Mixed emotions for me but then I am extemely passive in nature....I did enjoy reading the post though....I like to read other peoples opinions.......

George said...

I guess I didn't pay enough attention to hunting seasons when I lived in North Carolina -- I didn't realize there were dove hunting seasons. I'll take your word that doves are delicous -- I'm not sure I could eat one!

The Birdlady said...

I'm not quite as ambivalent, Barb. I hope every hunter has rotten luck when they go out. (And nobody has told this Cooper's hawk around here that he can only dove hunt at certain times. lol

The Birdlady said...

Sorry Carolyn and Barb - I got ahead of myself.
H-

GreensboroBirds said...

Hm, I think I could definitely eat a dove, especially after your delicious description. They seem pretty fatty, like a duck maybe, and I do love me some duck. We have loads of 'em lurking on the floor of our woods--maybe hiding out from all the shooting I hear in the afternoon.

My brother's a big hunter, so I grew up with all manner of carcass hanging around and ending up on the dinner table. Everything he brought home was far tastier and fresher than what we'd get at the market.

pat said...
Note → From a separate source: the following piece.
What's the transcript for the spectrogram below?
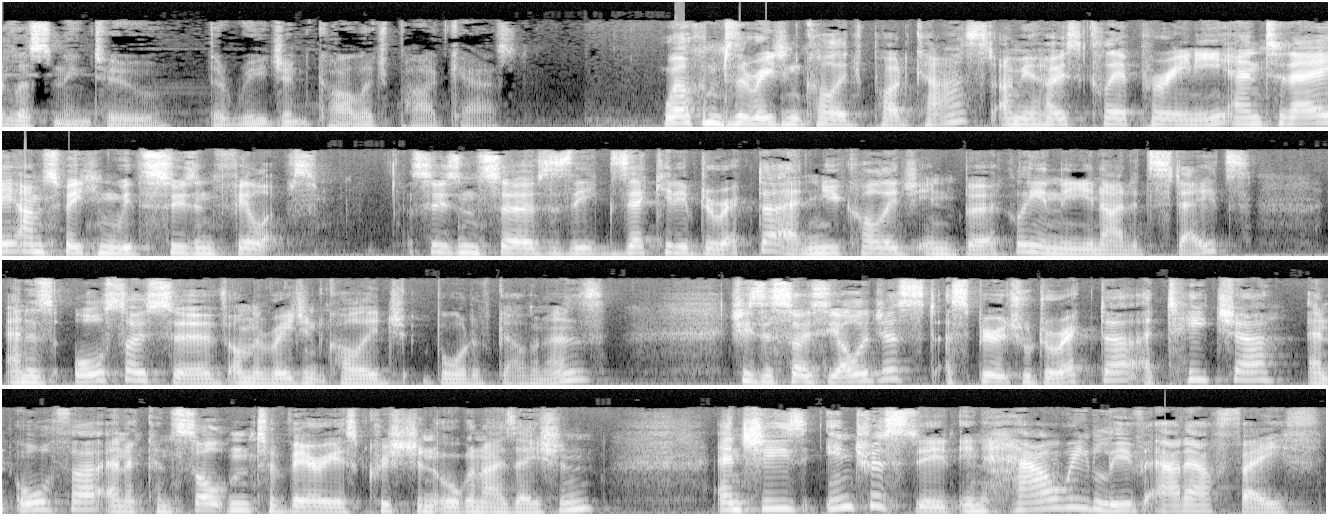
listening to the Regent College Podcast. Welcome to the Regent College podcast. I'm your host, Claire Perini, and today I'm speaking with Susan Phillips. Susan serves as the Executive Director at New College in Berkeley in the United States and has also served on the Regent College Board of Governors. She's a sociologist, a spiritual director, a teacher, an author, and a consultant to various Christian organisations. And she's interested in how we live out our faith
I had one nest right by my front door last spring (see photo) http://pats-dryrun.blogspot.com/2008/04/no-more-pruning.html
...she coo'd so softly it was like purring. I have no problem with hunting but i couldn't eat ne either. And chickens don't purr

Ruth said...

I have not heard of dove hunting around our area. Pigeons (squab) are eaten, but are often raised commercially. I suppose they would taste similar.

flowergardengirl said...

I found you at Robin's Nesting Place and see you've retired to NC. That is grand news as I do love it to death. My husband kept me away for many years in the AF-but we are home sweet home. I'm down around Winston Salem.

I like the name Mountain Musings. I'm relearning how to clog! It is grand and fun. I especially like the music. I hope you are enjoying all that NC has to offer. She's a grand old state.

Cedar ... said...

I had the same reaction to that Cabelas statement as I was reading it. And also about the kids running in the fields "retreiving".. now let's hope there are no stray shots and a tragic ending to that scenario. I recently shared an office with a coworker who, as a woman of retirement age hunted deer every year and usually got her buck before her husband. Women do not have to have things easy, social or soft, we are just as capable of everything as anyone else. Remember Rosie the Riveter?

Jen said...

Carolyn-
Thanks for stopping in at my blog and commenting.
My husband is a hunter and very respectful of it! He did a dove hunt a couple years ago and really enjoyed it. We eat what he takes and most recently it has been elk meat. Which was a first for him this past fall.
Hunting is a great hobby and offers a lot of good experiences.

fishing guy said...

Carolyn: Those are some neat dove photos. They are all puffed up and happy with your food.

Dog_geek said...

I have mixed feelings, too - I could never ever go hunting myself, and I can't relate to people who enjoy the "sport" of shooting animals. Yet, hunting seems more humane to me than most of our meat industry.